» EXERCISE PROMPT
Your answer should consist of every line in the records that holds "below".

» GIVEN INFORMATION

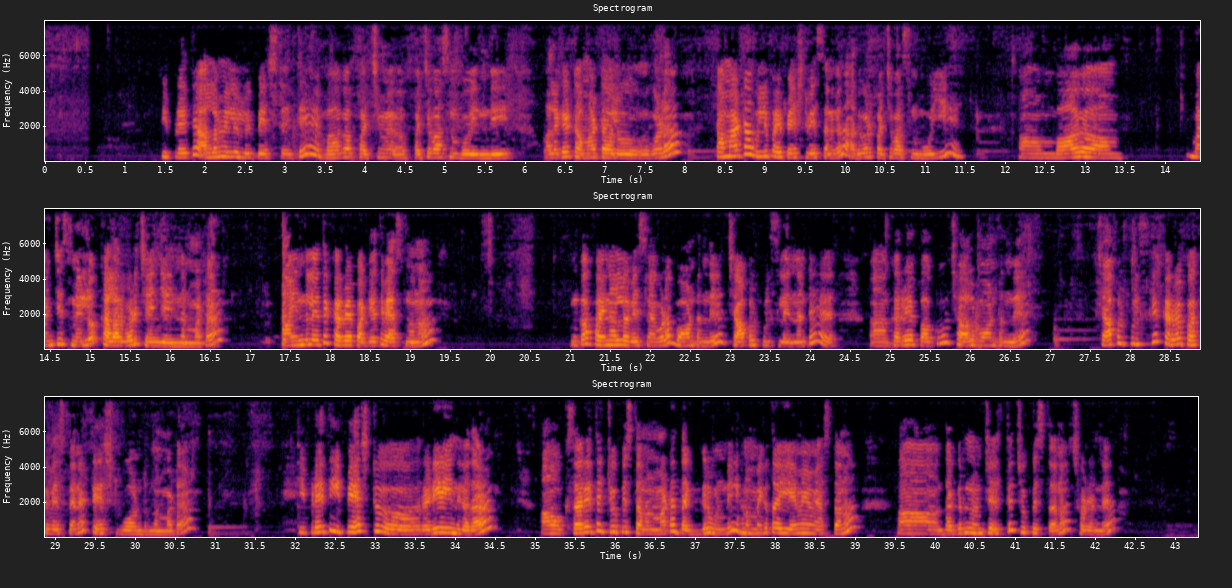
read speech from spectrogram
ఇప్పుడైతే అల్లం వెల్లుల్లి పేస్ట్ అయితే బాగా పచ్చి పచ్చివాసన పోయింది. అలాగే టమాటాలు కూడా టమాటా ఉల్లిపాయ పేస్ట్ వేసాను కదా అది కూడా పచ్చివాసన పోయి బాగా మంచి స్మెల్ కలర్ కూడా చేంజ్ అయిందనమాట. ఇందులో అయితే కరివేపాకు అయితే వేస్తున్నాను. ఇంకా ఫైనల్లో వేసినా కూడా బాగుంటుంది. చేపల పులుసులు ఏంటంటే కరివేపాకు చాలా బాగుంటుంది. చేపల పులుసుకే కరివేపాకు వేస్తేనే టేస్ట్ బాగుంటుంది అనమాట ఇప్పుడైతే ఈ పేస్ట్ రెడీ అయింది కదా ఒకసారి అయితే చూపిస్తాను అనమాట దగ్గర ఉండి ఇక మిగతా ఏమేమి వేస్తానో దగ్గర నుంచి అయితే చూపిస్తాను. చూడండి.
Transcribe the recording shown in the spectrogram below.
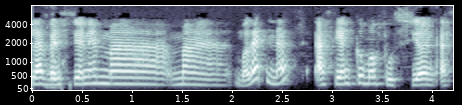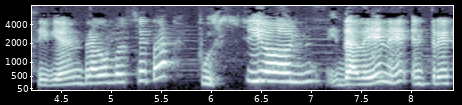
las No. versiones más, más modernas, hacían como fusión, así bien Dragon Ball Z, fusión de ADN entre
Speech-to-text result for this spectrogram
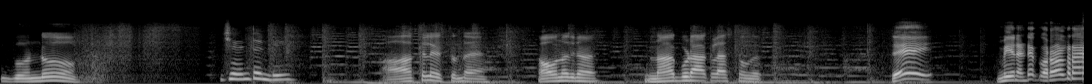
గుండు ఏంటండి? ఆకలి వేస్తుందా అవునదినా నాకు కూడా ఆకలేస్తుంది. రేయ్ మీరంటే కుర్రాళ్ళరా.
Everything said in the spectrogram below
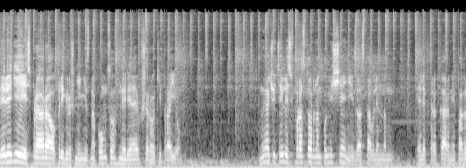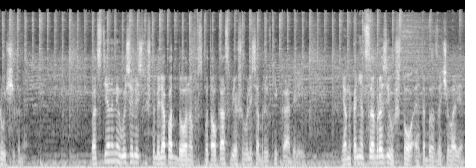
«Берегись!» – проорал пригоршни незнакомцу, ныряя в широкий проем. Мы очутились в просторном помещении, заставленном электрокарами-погрузчиками. Под стенами высились штабеля поддонов, с потолка свешивались обрывки кабелей. Я наконец сообразил, что это был за человек.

» TASK RESPONSE
Transcribe the recording shown in the spectrogram below.
Everything said in the spectrogram below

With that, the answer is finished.